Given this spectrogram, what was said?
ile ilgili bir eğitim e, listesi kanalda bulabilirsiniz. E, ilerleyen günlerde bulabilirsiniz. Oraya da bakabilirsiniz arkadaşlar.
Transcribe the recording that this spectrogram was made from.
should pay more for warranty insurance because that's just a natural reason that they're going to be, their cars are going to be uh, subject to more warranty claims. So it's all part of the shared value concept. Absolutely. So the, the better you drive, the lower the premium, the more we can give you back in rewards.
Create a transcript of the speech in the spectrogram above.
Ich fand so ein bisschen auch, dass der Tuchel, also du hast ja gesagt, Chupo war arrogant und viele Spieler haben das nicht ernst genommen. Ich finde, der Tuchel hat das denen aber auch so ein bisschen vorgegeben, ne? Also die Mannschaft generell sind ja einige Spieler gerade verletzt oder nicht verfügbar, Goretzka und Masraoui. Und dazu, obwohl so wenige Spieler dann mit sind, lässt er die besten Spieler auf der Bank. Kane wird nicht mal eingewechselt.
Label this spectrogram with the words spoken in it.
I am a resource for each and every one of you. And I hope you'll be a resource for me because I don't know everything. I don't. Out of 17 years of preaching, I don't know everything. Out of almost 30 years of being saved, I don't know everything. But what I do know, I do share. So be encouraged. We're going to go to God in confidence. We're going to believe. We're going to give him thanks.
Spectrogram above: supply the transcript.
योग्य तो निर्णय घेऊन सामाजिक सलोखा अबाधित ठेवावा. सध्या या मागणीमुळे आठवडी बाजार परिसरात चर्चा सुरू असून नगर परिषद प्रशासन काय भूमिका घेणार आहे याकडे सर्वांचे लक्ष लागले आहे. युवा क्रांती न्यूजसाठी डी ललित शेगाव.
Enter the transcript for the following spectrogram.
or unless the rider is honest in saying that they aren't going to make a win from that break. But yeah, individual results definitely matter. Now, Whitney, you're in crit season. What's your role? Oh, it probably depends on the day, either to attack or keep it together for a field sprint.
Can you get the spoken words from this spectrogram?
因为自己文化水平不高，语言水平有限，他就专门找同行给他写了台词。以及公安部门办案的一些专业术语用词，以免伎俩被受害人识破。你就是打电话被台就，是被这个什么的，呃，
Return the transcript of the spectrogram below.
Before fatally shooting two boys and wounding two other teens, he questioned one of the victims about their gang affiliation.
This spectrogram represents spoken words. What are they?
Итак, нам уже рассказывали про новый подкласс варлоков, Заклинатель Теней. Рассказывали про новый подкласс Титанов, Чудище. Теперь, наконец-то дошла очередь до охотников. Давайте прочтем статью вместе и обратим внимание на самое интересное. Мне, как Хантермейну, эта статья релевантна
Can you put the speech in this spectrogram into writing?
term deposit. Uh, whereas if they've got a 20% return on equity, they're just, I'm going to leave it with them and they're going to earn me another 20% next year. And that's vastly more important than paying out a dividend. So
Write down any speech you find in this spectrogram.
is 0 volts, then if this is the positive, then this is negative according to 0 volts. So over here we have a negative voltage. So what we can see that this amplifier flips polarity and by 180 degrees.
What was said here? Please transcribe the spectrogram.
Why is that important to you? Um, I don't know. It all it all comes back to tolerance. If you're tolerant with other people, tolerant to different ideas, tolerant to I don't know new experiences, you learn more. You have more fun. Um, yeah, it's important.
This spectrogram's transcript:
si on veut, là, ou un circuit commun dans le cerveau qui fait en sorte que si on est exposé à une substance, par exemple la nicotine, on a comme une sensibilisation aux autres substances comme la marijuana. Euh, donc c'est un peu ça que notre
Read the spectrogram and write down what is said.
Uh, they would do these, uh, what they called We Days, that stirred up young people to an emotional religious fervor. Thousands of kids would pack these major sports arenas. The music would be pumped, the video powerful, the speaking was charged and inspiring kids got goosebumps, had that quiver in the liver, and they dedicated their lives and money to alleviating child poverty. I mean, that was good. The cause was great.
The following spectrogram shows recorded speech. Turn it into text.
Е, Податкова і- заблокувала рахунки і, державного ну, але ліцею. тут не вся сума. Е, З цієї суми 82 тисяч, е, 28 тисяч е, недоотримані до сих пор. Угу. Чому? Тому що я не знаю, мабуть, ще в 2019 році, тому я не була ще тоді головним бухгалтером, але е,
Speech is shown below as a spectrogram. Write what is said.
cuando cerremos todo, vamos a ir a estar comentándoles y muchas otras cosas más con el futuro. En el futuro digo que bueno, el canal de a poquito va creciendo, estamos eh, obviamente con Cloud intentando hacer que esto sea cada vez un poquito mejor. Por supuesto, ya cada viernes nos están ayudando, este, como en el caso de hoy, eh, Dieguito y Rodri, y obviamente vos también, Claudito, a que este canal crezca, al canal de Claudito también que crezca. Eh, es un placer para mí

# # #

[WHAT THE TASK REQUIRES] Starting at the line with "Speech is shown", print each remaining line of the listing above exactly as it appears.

[EXERCISE ANSWER]
Speech is shown below as a spectrogram. Write what is said.
cuando cerremos todo, vamos a ir a estar comentándoles y muchas otras cosas más con el futuro. En el futuro digo que bueno, el canal de a poquito va creciendo, estamos eh, obviamente con Cloud intentando hacer que esto sea cada vez un poquito mejor. Por supuesto, ya cada viernes nos están ayudando, este, como en el caso de hoy, eh, Dieguito y Rodri, y obviamente vos también, Claudito, a que este canal crezca, al canal de Claudito también que crezca. Eh, es un placer para mí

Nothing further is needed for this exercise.